[Saved entries]

━━━━━━━━━━━━━━━━━━━━━━━━━━━━━━

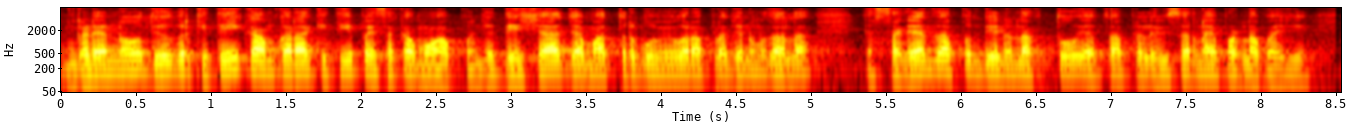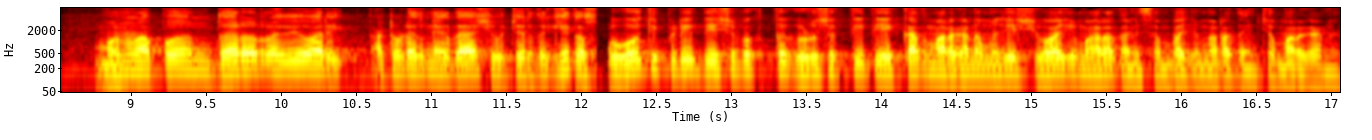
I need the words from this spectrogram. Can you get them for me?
गड्यांनो दिवसभर कितीही काम करा कितीही पैसा कमवा म्हणजे ज्या देशात ज्या मातृभूमीवर आपला जन्म झाला या सगळ्यांचा आपण देणं लागतो याचा आपल्याला विसर नाही पडला पाहिजे. म्हणून आपण दर रविवारी आठवड्यातून एकदा शिवचरित्र घेत असतो. उगवती पिढी देशभक्त घडू शकते ती एकाच मार्गानं म्हणजे शिवाजी महाराज आणि संभाजी महाराज यांच्या मार्गानं.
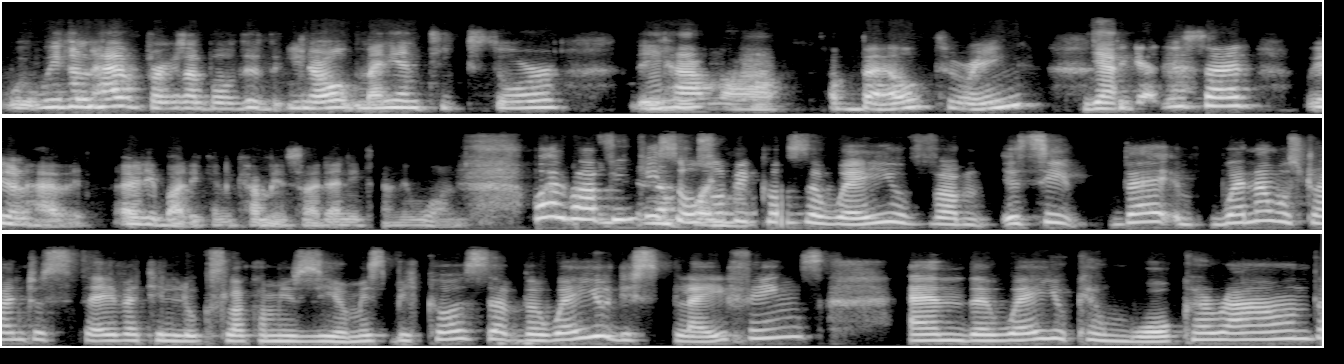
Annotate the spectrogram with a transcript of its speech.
we don't have, for example, the, you know, many antique store. They Mhm. have a, a bell to ring Yeah. to get inside. We don't have it. Anybody can come inside anytime they want. Well, but I think it's also because the way you've um, you see, they, when I was trying to say that it looks like a museum, is because the way you display things and the way you can walk around,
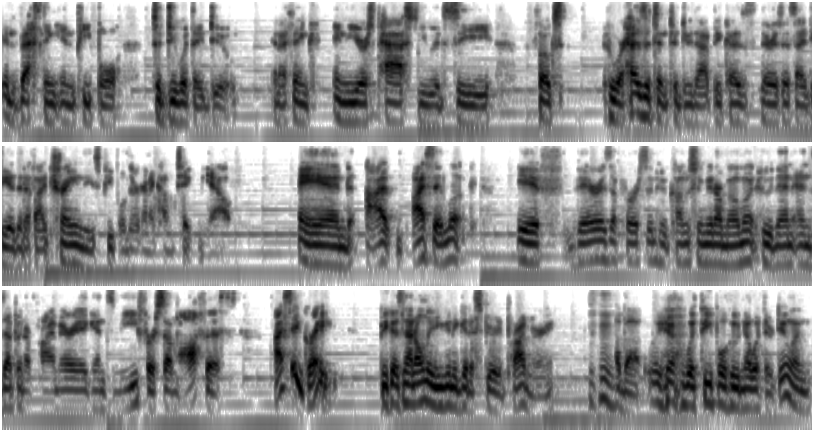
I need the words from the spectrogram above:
investing in people to do what they do. And I think in years past, you would see folks who are hesitant to do that because there's this idea that if I train these people, they're going to come take me out. And I, I say, look, if there is a person who comes to me in Our Moment who then ends up in a primary against me for some office, I say great, because not only are you going to get a spirited primary about you know, with people who know what they're doing,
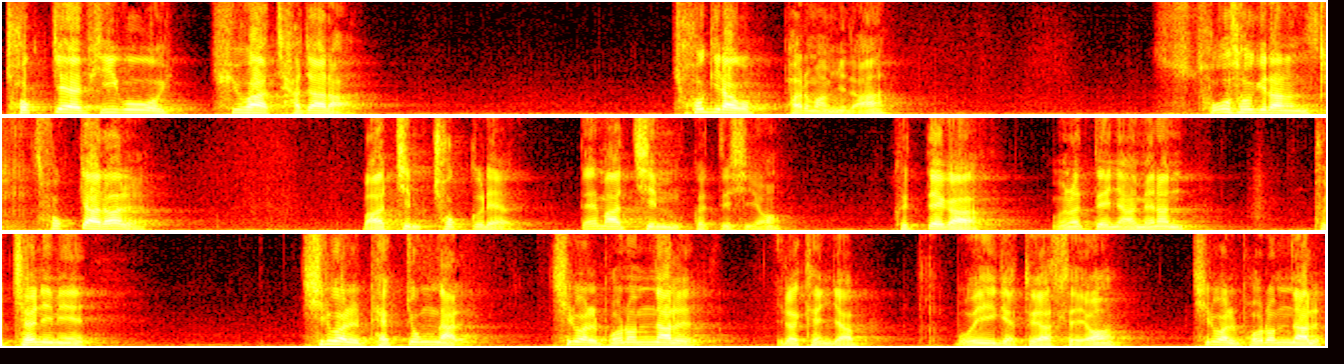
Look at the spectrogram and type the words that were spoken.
촉제 비구 휘화 찾아라. 촉이라고 발음합니다. 소속이라는 속자를 마침 촉그래 때마침 그 뜻이요. 그때가 어느 때냐면은 부처님이 7월 백종날, 7월 보름날 이렇게 이제 모이게 되었어요. 7월 보름날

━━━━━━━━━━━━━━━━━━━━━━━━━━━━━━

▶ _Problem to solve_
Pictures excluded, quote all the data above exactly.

▶ _Task solution_
I need the words from this spectrogram. Can you get them for me?
गड्यांनो दिवसभर कितीही काम करा कितीही पैसा कमवा म्हणजे ज्या देशात ज्या मातृभूमीवर आपला जन्म झाला या सगळ्यांचा आपण देणं लागतो याचा आपल्याला विसर नाही पडला पाहिजे. म्हणून आपण दर रविवारी आठवड्यातून एकदा शिवचरित्र घेत असतो. उगवती पिढी देशभक्त घडू शकते ती एकाच मार्गानं म्हणजे शिवाजी महाराज आणि संभाजी महाराज यांच्या मार्गानं.
Annotate the spectrogram with a transcript of its speech.
we don't have, for example, the, you know, many antique store. They Mhm. have a, a bell to ring Yeah. to get inside. We don't have it. Anybody can come inside anytime they want. Well, but I think it's also because the way you've um, you see, they, when I was trying to say that it looks like a museum, is because the way you display things and the way you can walk around,
I need the words from the spectrogram above:
investing in people to do what they do. And I think in years past, you would see folks who are hesitant to do that because there's this idea that if I train these people, they're going to come take me out. And I, I say, look, if there is a person who comes to me in Our Moment who then ends up in a primary against me for some office, I say great, because not only are you going to get a spirited primary about you know, with people who know what they're doing,
Look at the spectrogram and type the words that were spoken.
촉제 비구 휘화 찾아라. 촉이라고 발음합니다. 소속이라는 속자를 마침 촉그래 때마침 그 뜻이요. 그때가 어느 때냐면은 부처님이 7월 백종날, 7월 보름날 이렇게 이제 모이게 되었어요. 7월 보름날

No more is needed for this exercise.